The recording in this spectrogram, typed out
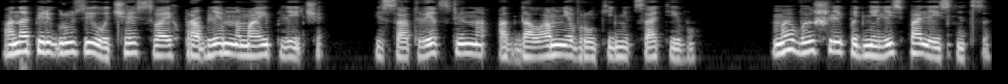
она перегрузила часть своих проблем на мои плечи и, соответственно, отдала мне в руки инициативу. Мы вышли и поднялись по лестнице.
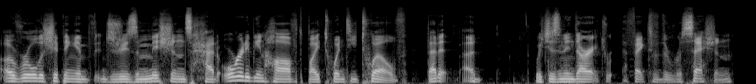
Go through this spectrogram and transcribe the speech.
overall the shipping industry's emissions had already been halved by 2012. That it, uh, which is an indirect effect of the recession.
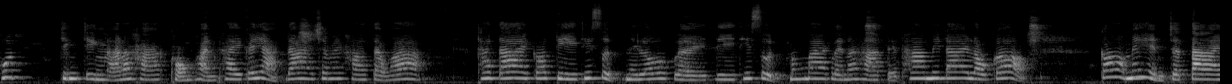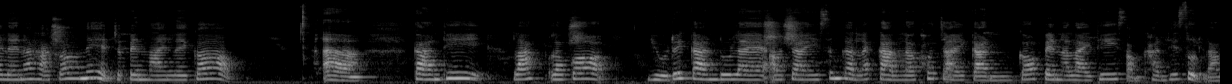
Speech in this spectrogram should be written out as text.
พูดจริงๆแล้วนะคะ ของขวัญใครก็อยากได้ใช่ไหมคะ แต่ว่าถ้าได้ก็ดีที่สุดในโลกเลย ดีที่สุดมาก ๆเลยนะคะ แต่ถ้าไม่ได้เราก็ก็ไม่เห็นจะตายเลยนะคะ ก็ไม่เห็นจะเป็นไรเลยก็การที่ รักแล้วก็อยู่ด้วยกันดูแลเอาใจซึ่งกันและกันแล้วเข้าใจกันก็เป็นอะไรที่สำคัญที่สุดแล้ว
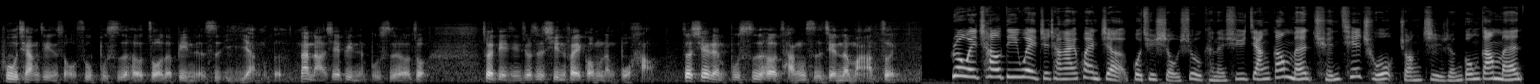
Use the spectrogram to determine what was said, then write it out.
腹腔镜手术不适合做的病人是一样的。那哪些病人不适合做？最典型就是心肺功能不好，这些人不适合长时间的麻醉。若为超低位直肠癌患者，过去手术可能需将肛门全切除，装置人工肛门。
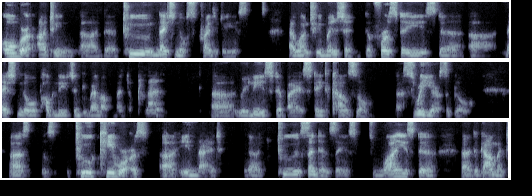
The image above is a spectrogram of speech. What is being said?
overarching, uh, the two national strategies I want to mention. The first is the uh, National Population Development Plan uh, released by State Council uh, three years ago. Two keywords in that, two sentences. One is the, the government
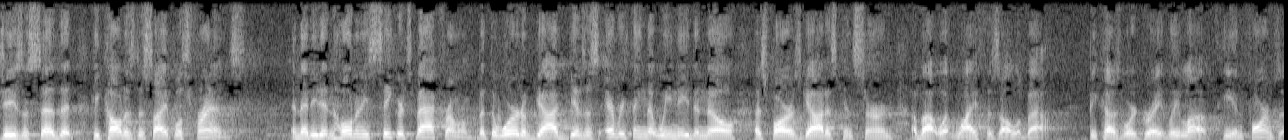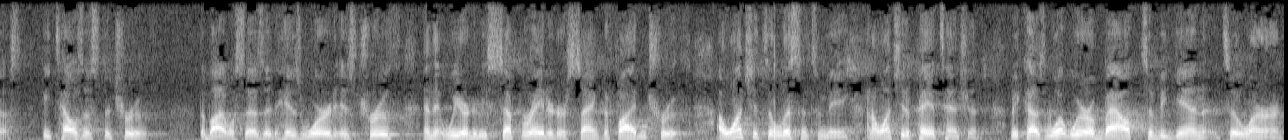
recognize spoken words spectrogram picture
Jesus said that He called His disciples friends and that He didn't hold any secrets back from them. But the Word of God gives us everything that we need to know as far as God is concerned about what life is all about. Because we're greatly loved. He informs us. He tells us the truth. The Bible says that His Word is truth and that we are to be separated or sanctified in truth. I want you to listen to me and I want you to pay attention because what we're about to begin to learn,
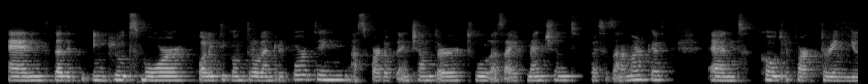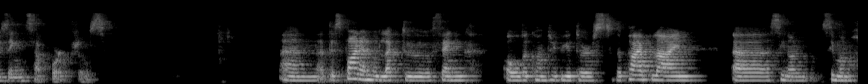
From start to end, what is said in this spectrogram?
and that it includes more quality control and reporting as part of the Enchantr tool, as I've mentioned by Susana Marquez, and code refactoring using subworkflows. And at this point, I would like to thank all the contributors to the pipeline, uh, Simon, Simon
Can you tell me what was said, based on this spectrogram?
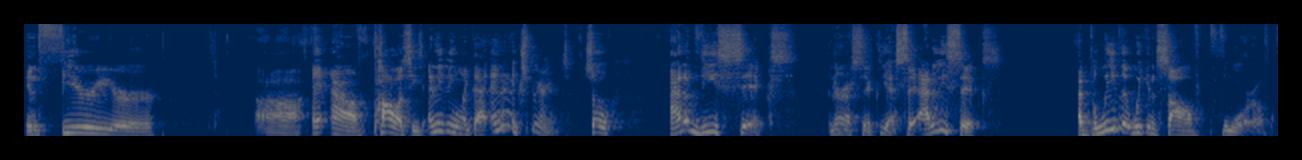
inferior uh, uh, policies, anything like that, and an experience. So, out of these six, and there are six, yes, out of these six, I believe that we can solve four of them.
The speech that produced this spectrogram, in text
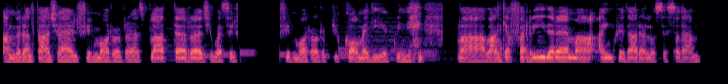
quando in realtà c'è il film horror splatter, ci può essere il film horror più comedy che quindi va, va anche a far ridere ma a inquietare allo stesso tempo.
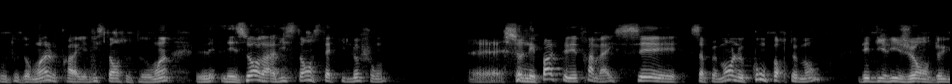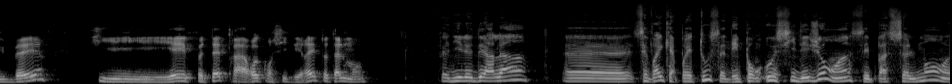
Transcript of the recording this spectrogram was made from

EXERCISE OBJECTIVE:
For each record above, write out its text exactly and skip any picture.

ANSWER FOR THIS EXERCISE:
The recording in this spectrogram, typed out
она перегрузила часть своих проблем на мои плечи и, соответственно, отдала мне в руки инициативу. Мы вышли и поднялись по лестнице.
Go through this spectrogram and transcribe the speech.
overall the shipping industry's emissions had already been halved by 2012. That it, uh, which is an indirect effect of the recession.
Speech in this spectrogram should be written out as text.
พูดจริงๆแล้วนะคะ ของขวัญใครก็อยากได้ใช่ไหมคะ แต่ว่าถ้าได้ก็ดีที่สุดในโลกเลย ดีที่สุดมาก ๆเลยนะคะ แต่ถ้าไม่ได้เราก็ก็ไม่เห็นจะตายเลยนะคะ ก็ไม่เห็นจะเป็นไรเลยก็การที่ รักแล้วก็อยู่ด้วยกันดูแลเอาใจซึ่งกันและกันแล้วเข้าใจกันก็เป็นอะไรที่สำคัญที่สุดแล้ว
Use the spectrogram to determine what was said, then write it out.
腹腔镜手术不适合做的病人是一样的。那哪些病人不适合做？最典型就是心肺功能不好，这些人不适合长时间的麻醉。若为超低位直肠癌患者，过去手术可能需将肛门全切除，装置人工肛门。
The image above is a spectrogram of speech. What is being said?
overarching, uh, the two national strategies I want to mention. The first is the uh, National Population Development Plan uh, released by State Council uh, three years ago. Two keywords in that, two sentences. One is the, the government
recognize spoken words spectrogram picture
Jesus said that He called His disciples friends and that He didn't hold any secrets back from them. But the Word of God gives us everything that we need to know as far as God is concerned about what life is all about. Because we're greatly loved. He informs us. He tells us the truth. The Bible says that His Word is truth and that we are to be separated or sanctified in truth. I want you to listen to me and I want you to pay attention because what we're about to begin to learn,
From start to end, what is said in this spectrogram?
and that it includes more quality control and reporting as part of the Enchantr tool, as I've mentioned by Susana Marquez, and code refactoring using subworkflows. And at this point, I would like to thank all the contributors to the pipeline, uh, Simon, Simon
Can you tell me what was said, based on this spectrogram?
inferior uh, uh, policies, anything like that, and an experience. So, out of these six, and there are six, yes, out of these six, I believe that we can solve four of them.
The speech that produced this spectrogram, in text
quando in realtà c'è il film horror splatter, ci può essere il film horror più comedy che quindi va, va anche a far ridere ma a inquietare allo stesso tempo.
Transcript of the recording this spectrogram was made from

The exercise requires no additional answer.